### To do
Each line below should be restated word for word.

Entries provided START

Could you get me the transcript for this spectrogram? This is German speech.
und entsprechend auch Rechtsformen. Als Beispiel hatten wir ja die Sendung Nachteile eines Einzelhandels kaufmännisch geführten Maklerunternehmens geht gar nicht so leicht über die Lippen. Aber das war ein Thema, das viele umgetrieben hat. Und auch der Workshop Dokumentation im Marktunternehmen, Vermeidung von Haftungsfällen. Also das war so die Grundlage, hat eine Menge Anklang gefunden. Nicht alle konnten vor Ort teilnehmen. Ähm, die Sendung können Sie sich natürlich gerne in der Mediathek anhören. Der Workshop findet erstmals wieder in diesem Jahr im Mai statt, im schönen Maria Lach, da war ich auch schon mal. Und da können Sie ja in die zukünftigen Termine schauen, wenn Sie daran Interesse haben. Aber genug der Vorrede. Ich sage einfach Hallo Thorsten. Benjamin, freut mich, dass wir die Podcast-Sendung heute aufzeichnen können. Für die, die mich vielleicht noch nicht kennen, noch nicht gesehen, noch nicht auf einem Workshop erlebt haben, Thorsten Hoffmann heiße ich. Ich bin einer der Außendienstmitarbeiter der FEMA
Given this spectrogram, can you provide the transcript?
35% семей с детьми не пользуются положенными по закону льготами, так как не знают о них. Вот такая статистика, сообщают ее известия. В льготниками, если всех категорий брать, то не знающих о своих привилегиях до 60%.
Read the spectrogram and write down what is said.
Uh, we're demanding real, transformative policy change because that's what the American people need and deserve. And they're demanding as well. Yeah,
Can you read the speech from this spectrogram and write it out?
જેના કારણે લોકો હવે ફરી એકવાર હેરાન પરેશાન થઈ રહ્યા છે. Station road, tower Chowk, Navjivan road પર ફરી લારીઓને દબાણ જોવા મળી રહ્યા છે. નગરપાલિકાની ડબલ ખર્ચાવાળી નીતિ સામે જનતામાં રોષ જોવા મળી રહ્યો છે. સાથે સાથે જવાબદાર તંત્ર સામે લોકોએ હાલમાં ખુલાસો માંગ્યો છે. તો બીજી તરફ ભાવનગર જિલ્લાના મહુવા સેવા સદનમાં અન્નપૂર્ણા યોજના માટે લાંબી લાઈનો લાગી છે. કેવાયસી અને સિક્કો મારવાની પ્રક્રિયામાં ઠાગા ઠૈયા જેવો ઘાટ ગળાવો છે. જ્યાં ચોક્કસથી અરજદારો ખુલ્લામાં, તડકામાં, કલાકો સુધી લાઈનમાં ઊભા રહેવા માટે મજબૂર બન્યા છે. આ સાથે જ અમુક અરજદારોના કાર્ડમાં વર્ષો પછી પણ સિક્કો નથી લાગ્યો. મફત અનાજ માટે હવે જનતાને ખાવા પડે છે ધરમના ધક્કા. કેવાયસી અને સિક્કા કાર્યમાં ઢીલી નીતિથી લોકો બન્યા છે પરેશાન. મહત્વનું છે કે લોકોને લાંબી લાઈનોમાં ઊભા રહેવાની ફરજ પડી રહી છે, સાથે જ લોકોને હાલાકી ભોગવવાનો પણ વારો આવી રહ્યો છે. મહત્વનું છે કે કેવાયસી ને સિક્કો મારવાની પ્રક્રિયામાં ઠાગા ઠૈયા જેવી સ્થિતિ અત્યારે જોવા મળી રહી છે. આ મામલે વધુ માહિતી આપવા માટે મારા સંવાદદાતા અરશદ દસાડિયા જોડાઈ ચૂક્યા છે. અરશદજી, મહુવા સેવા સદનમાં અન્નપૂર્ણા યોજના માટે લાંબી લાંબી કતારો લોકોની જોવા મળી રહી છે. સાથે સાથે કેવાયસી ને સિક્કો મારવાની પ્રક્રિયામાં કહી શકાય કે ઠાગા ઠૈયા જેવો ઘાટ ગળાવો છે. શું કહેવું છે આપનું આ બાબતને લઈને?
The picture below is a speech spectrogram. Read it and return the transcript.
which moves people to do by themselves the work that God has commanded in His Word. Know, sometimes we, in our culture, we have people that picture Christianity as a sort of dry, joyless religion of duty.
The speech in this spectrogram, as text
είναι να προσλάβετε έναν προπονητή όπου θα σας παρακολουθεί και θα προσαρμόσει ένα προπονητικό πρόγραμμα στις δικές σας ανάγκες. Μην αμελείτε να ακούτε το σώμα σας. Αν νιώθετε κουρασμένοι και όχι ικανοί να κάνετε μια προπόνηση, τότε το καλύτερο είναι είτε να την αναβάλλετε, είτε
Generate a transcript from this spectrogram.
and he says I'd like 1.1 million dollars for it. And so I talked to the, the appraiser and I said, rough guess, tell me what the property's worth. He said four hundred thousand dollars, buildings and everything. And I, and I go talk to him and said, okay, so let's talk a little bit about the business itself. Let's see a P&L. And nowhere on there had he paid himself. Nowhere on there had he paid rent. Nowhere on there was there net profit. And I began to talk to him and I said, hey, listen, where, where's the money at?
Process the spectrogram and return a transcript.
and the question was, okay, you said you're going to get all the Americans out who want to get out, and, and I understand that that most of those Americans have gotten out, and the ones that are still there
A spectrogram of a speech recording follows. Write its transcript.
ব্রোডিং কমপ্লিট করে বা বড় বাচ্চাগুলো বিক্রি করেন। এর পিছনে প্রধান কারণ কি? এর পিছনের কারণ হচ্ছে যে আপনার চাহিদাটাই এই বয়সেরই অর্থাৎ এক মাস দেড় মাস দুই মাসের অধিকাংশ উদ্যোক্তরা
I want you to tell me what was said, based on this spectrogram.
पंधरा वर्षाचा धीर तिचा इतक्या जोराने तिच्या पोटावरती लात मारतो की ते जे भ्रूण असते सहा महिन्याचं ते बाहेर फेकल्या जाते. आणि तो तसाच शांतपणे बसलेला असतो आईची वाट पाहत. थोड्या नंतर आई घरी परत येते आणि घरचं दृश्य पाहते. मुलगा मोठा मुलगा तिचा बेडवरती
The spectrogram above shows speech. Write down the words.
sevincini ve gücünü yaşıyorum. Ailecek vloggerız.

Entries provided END

### The answer
Could you get me the transcript for this spectrogram? This is German speech.
und entsprechend auch Rechtsformen. Als Beispiel hatten wir ja die Sendung Nachteile eines Einzelhandels kaufmännisch geführten Maklerunternehmens geht gar nicht so leicht über die Lippen. Aber das war ein Thema, das viele umgetrieben hat. Und auch der Workshop Dokumentation im Marktunternehmen, Vermeidung von Haftungsfällen. Also das war so die Grundlage, hat eine Menge Anklang gefunden. Nicht alle konnten vor Ort teilnehmen. Ähm, die Sendung können Sie sich natürlich gerne in der Mediathek anhören. Der Workshop findet erstmals wieder in diesem Jahr im Mai statt, im schönen Maria Lach, da war ich auch schon mal. Und da können Sie ja in die zukünftigen Termine schauen, wenn Sie daran Interesse haben. Aber genug der Vorrede. Ich sage einfach Hallo Thorsten. Benjamin, freut mich, dass wir die Podcast-Sendung heute aufzeichnen können. Für die, die mich vielleicht noch nicht kennen, noch nicht gesehen, noch nicht auf einem Workshop erlebt haben, Thorsten Hoffmann heiße ich. Ich bin einer der Außendienstmitarbeiter der FEMA
Given this spectrogram, can you provide the transcript?
35% семей с детьми не пользуются положенными по закону льготами, так как не знают о них. Вот такая статистика, сообщают ее известия. В льготниками, если всех категорий брать, то не знающих о своих привилегиях до 60%.
Read the spectrogram and write down what is said.
Uh, we're demanding real, transformative policy change because that's what the American people need and deserve. And they're demanding as well. Yeah,
Can you read the speech from this spectrogram and write it out?
જેના કારણે લોકો હવે ફરી એકવાર હેરાન પરેશાન થઈ રહ્યા છે. Station road, tower Chowk, Navjivan road પર ફરી લારીઓને દબાણ જોવા મળી રહ્યા છે. નગરપાલિકાની ડબલ ખર્ચાવાળી નીતિ સામે જનતામાં રોષ જોવા મળી રહ્યો છે. સાથે સાથે જવાબદાર તંત્ર સામે લોકોએ હાલમાં ખુલાસો માંગ્યો છે. તો બીજી તરફ ભાવનગર જિલ્લાના મહુવા સેવા સદનમાં અન્નપૂર્ણા યોજના માટે લાંબી લાઈનો લાગી છે. કેવાયસી અને સિક્કો મારવાની પ્રક્રિયામાં ઠાગા ઠૈયા જેવો ઘાટ ગળાવો છે. જ્યાં ચોક્કસથી અરજદારો ખુલ્લામાં, તડકામાં, કલાકો સુધી લાઈનમાં ઊભા રહેવા માટે મજબૂર બન્યા છે. આ સાથે જ અમુક અરજદારોના કાર્ડમાં વર્ષો પછી પણ સિક્કો નથી લાગ્યો. મફત અનાજ માટે હવે જનતાને ખાવા પડે છે ધરમના ધક્કા. કેવાયસી અને સિક્કા કાર્યમાં ઢીલી નીતિથી લોકો બન્યા છે પરેશાન. મહત્વનું છે કે લોકોને લાંબી લાઈનોમાં ઊભા રહેવાની ફરજ પડી રહી છે, સાથે જ લોકોને હાલાકી ભોગવવાનો પણ વારો આવી રહ્યો છે. મહત્વનું છે કે કેવાયસી ને સિક્કો મારવાની પ્રક્રિયામાં ઠાગા ઠૈયા જેવી સ્થિતિ અત્યારે જોવા મળી રહી છે. આ મામલે વધુ માહિતી આપવા માટે મારા સંવાદદાતા અરશદ દસાડિયા જોડાઈ ચૂક્યા છે. અરશદજી, મહુવા સેવા સદનમાં અન્નપૂર્ણા યોજના માટે લાંબી લાંબી કતારો લોકોની જોવા મળી રહી છે. સાથે સાથે કેવાયસી ને સિક્કો મારવાની પ્રક્રિયામાં કહી શકાય કે ઠાગા ઠૈયા જેવો ઘાટ ગળાવો છે. શું કહેવું છે આપનું આ બાબતને લઈને?
The picture below is a speech spectrogram. Read it and return the transcript.
which moves people to do by themselves the work that God has commanded in His Word. Know, sometimes we, in our culture, we have people that picture Christianity as a sort of dry, joyless religion of duty.
The speech in this spectrogram, as text
είναι να προσλάβετε έναν προπονητή όπου θα σας παρακολουθεί και θα προσαρμόσει ένα προπονητικό πρόγραμμα στις δικές σας ανάγκες. Μην αμελείτε να ακούτε το σώμα σας. Αν νιώθετε κουρασμένοι και όχι ικανοί να κάνετε μια προπόνηση, τότε το καλύτερο είναι είτε να την αναβάλλετε, είτε
Generate a transcript from this spectrogram.
and he says I'd like 1.1 million dollars for it. And so I talked to the, the appraiser and I said, rough guess, tell me what the property's worth. He said four hundred thousand dollars, buildings and everything. And I, and I go talk to him and said, okay, so let's talk a little bit about the business itself. Let's see a P&L. And nowhere on there had he paid himself. Nowhere on there had he paid rent. Nowhere on there was there net profit. And I began to talk to him and I said, hey, listen, where, where's the money at?
Process the spectrogram and return a transcript.
and the question was, okay, you said you're going to get all the Americans out who want to get out, and, and I understand that that most of those Americans have gotten out, and the ones that are still there
A spectrogram of a speech recording follows. Write its transcript.
ব্রোডিং কমপ্লিট করে বা বড় বাচ্চাগুলো বিক্রি করেন। এর পিছনে প্রধান কারণ কি? এর পিছনের কারণ হচ্ছে যে আপনার চাহিদাটাই এই বয়সেরই অর্থাৎ এক মাস দেড় মাস দুই মাসের অধিকাংশ উদ্যোক্তরা
I want you to tell me what was said, based on this spectrogram.
पंधरा वर्षाचा धीर तिचा इतक्या जोराने तिच्या पोटावरती लात मारतो की ते जे भ्रूण असते सहा महिन्याचं ते बाहेर फेकल्या जाते. आणि तो तसाच शांतपणे बसलेला असतो आईची वाट पाहत. थोड्या नंतर आई घरी परत येते आणि घरचं दृश्य पाहते. मुलगा मोठा मुलगा तिचा बेडवरती
The spectrogram above shows speech. Write down the words.
sevincini ve gücünü yaşıyorum. Ailecek vloggerız.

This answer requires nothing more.